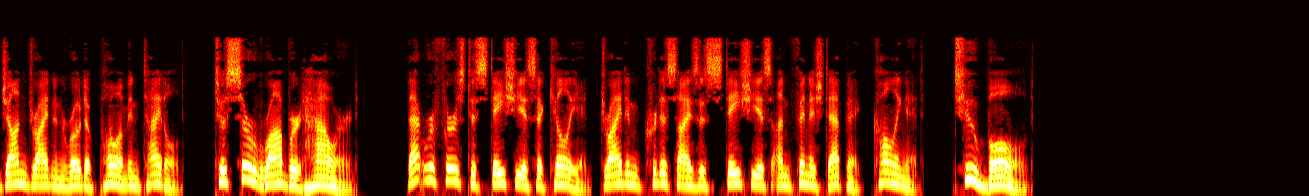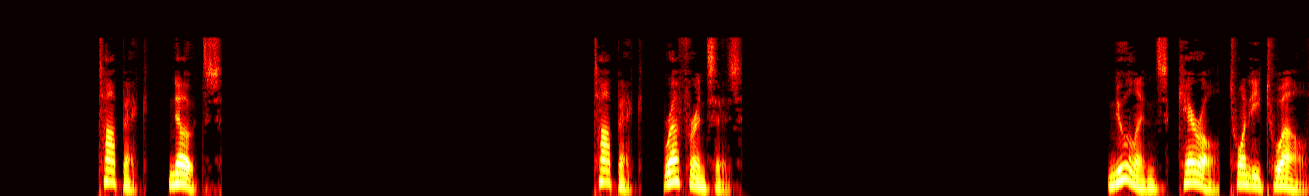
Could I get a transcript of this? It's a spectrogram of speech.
John Dryden wrote a poem entitled, To Sir Robert Howard, that refers to Statius Achilleid. Dryden criticizes Statius' unfinished epic, calling it too bold Topic Notes Topic References Newlands, Carol, 2012.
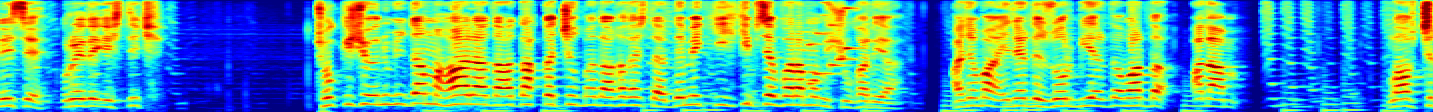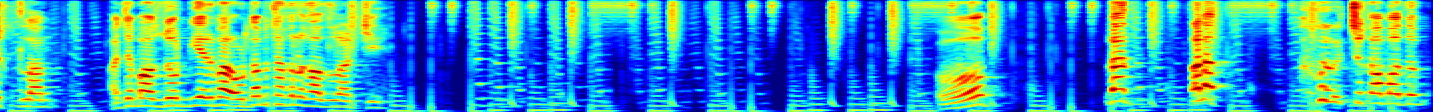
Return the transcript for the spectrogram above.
Neyse burayı da geçtik. Çok kişi önümüzde ama hala daha dakika çıkmadı arkadaşlar. Demek ki hiç kimse varamamış yukarıya. Acaba ileride zor bir yerde var da adam lav çıktı lan. Acaba zor bir yer var orada mı takılı kaldılar ki? Hop. Lan anam. Çıkamadım.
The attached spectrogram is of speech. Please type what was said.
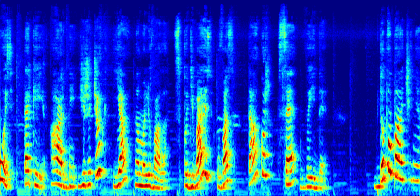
Ось такий гарний їжачок я намалювала. Сподіваюсь, у вас також все вийде. До побачення!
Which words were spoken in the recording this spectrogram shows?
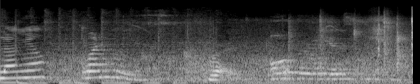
Lania? One million. Right. All millions.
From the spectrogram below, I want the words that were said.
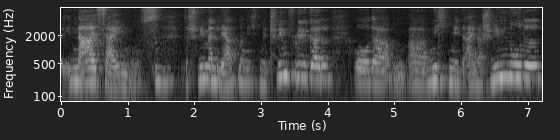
äh, nahe sein muss. Mhm. Das Schwimmen lernt man nicht mit Schwimmflügel oder nicht mit einer Schwimmnudel,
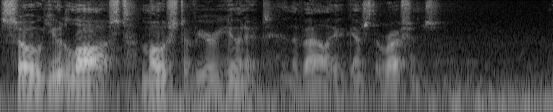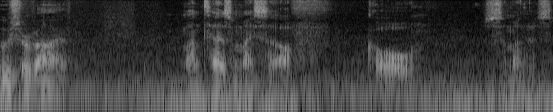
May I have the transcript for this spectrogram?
So you lost most of your unit in the valley against the Russians. Who survived? Montez and myself, Cole, some others.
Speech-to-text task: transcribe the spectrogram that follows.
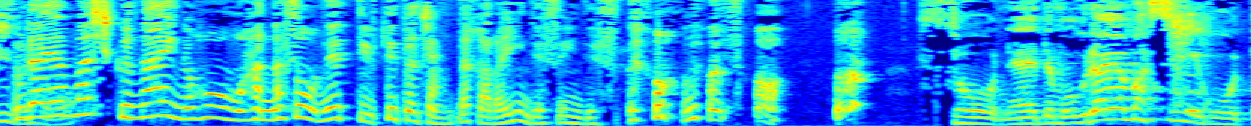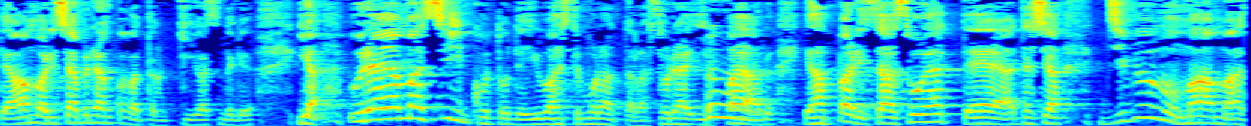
いいの？羨ましくないの方も話そうねって言ってたじゃん。だからいいんです、いいんです。そう。そうね。でも、羨ましい方ってあんまり喋らなかった気がするんだけど、いや、羨ましいことで言わせてもらったら、それはいっぱいある。やっぱりさ、そうやって、私は自分もまあまあ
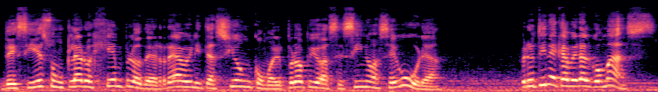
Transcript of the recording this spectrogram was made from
De si es un claro ejemplo de rehabilitación como el propio asesino asegura. Pero tiene que haber algo más.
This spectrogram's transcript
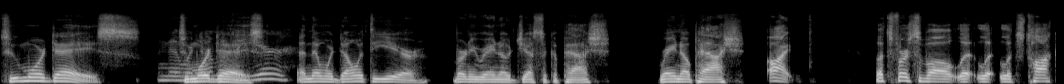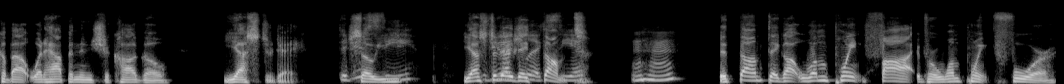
Two more days. Two more days. And then we're done with the year. Bernie Rayno, Jessica Pash, Rayno Pash. All right. Let's first of all let, let us talk about what happened in Chicago yesterday. Did you So y- see? Yesterday actually, they like, thumped. it? Mm-hmm. They thumped. They got 1.5 or 1.4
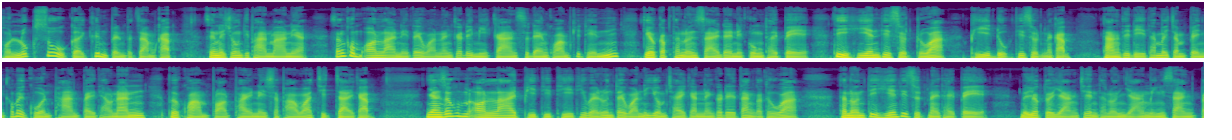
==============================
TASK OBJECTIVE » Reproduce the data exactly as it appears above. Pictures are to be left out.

ANSWER BOX »
Could I get a transcript of this? It's a spectrogram of speech.
John Dryden wrote a poem entitled, To Sir Robert Howard, that refers to Statius Achilleid. Dryden criticizes Statius' unfinished epic, calling it too bold Topic Notes Topic References Newlands, Carol, 2012.
Return the transcript for the spectrogram above.
Neyse burayı da geçtik. Çok kişi önümüzde ama hala daha dakika çıkmadı arkadaşlar. Demek ki hiç kimse varamamış yukarıya. Acaba ileride zor bir yerde var da adam lav çıktı lan. Acaba zor bir yer var orada mı takılı kaldılar ki? Hop. Lan anam. Çıkamadım.
The attached spectrogram is of speech. Please type what was said.
Ось такий гарний їжачок я намалювала. Сподіваюсь, у вас також все вийде. До побачення!
Which words were spoken in the recording this spectrogram shows?
Lania? One million. Right. All millions.
From the spectrogram below, I want the words that were said.
äh, nahe sein muss. Mhm. Das Schwimmen lernt man nicht mit Schwimmflügel oder nicht mit einer Schwimmnudel,
May I have the transcript for this spectrogram?
So you lost most of your unit in the valley against the Russians. Who survived? Montez and myself, Cole, some others.
Speech-to-text task: transcribe the spectrogram that follows.
いいの？羨ましくないの方も話そうねって言ってたじゃん。だからいいんです、いいんです。そう。そうね。でも、羨ましい方ってあんまり喋らなかった気がするんだけど、いや、羨ましいことで言わせてもらったら、それはいっぱいある。やっぱりさ、そうやって、私は自分もまあまあ
Transcript of the recording this spectrogram was made from
De si es un claro ejemplo de rehabilitación como el propio asesino asegura. Pero tiene que haber algo más.
This spectrogram's transcript
Two more days. Two more days. And then we're done with the year. Bernie Rayno, Jessica Pash, Rayno Pash. All right. Let's first of all let, let us talk about what happened in Chicago yesterday. Did you So y- see? Yesterday actually, they like, thumped. it? Mm-hmm. They thumped. They got 1.5 or 1.4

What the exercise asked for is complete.